# What to do:
Make an exact copy of the records, and keep the pictures out of it.
[[ Dataset entries, beginning ]]
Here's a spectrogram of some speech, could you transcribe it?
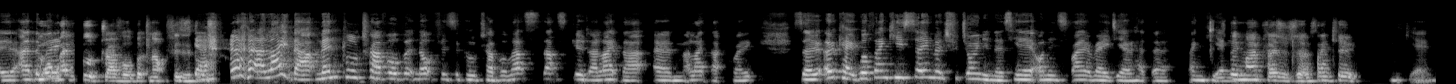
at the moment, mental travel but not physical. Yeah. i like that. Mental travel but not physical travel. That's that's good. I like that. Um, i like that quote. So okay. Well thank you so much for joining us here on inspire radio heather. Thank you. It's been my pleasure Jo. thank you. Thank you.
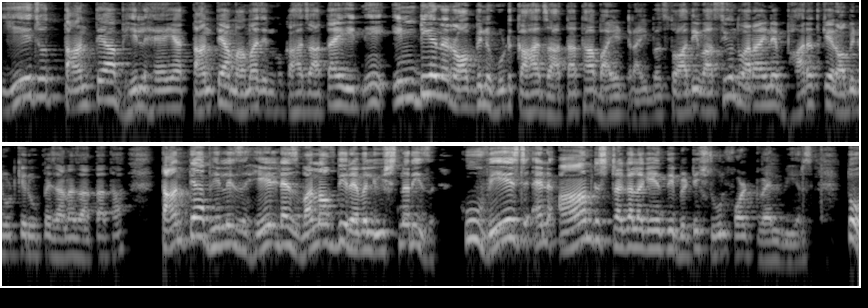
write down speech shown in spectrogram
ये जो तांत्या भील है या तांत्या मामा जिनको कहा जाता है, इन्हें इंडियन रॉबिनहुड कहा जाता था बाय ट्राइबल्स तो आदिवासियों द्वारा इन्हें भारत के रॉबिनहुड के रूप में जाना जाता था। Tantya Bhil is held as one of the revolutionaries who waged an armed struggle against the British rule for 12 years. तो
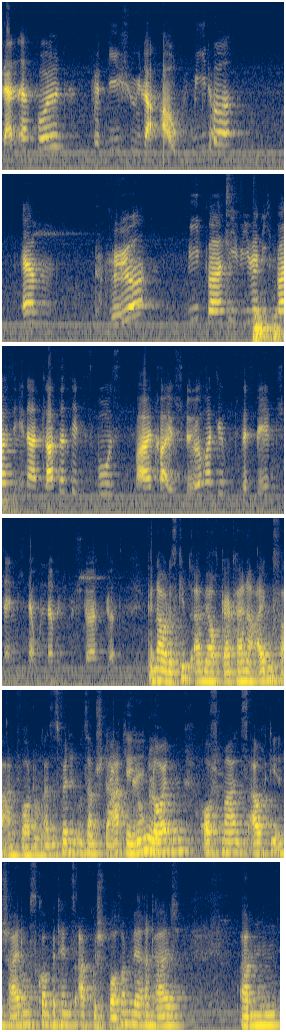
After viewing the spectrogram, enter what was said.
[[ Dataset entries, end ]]
# Response:
Here's a spectrogram of some speech, could you transcribe it?
at the moment, mental travel but not physical. Yeah. i like that. Mental travel but not physical travel. That's that's good. I like that. Um, i like that quote. So okay. Well thank you so much for joining us here on inspire radio heather. Thank you. It's been my pleasure Jo. thank you. Thank you.
write down speech shown in spectrogram
ये जो तांत्या भील है या तांत्या मामा जिनको कहा जाता है, इन्हें इंडियन रॉबिनहुड कहा जाता था बाय ट्राइबल्स तो आदिवासियों द्वारा इन्हें भारत के रॉबिनहुड के रूप में जाना जाता था। Tantya Bhil is held as one of the revolutionaries who waged an armed struggle against the British rule for 12 years. तो
After viewing the spectrogram, enter what was said.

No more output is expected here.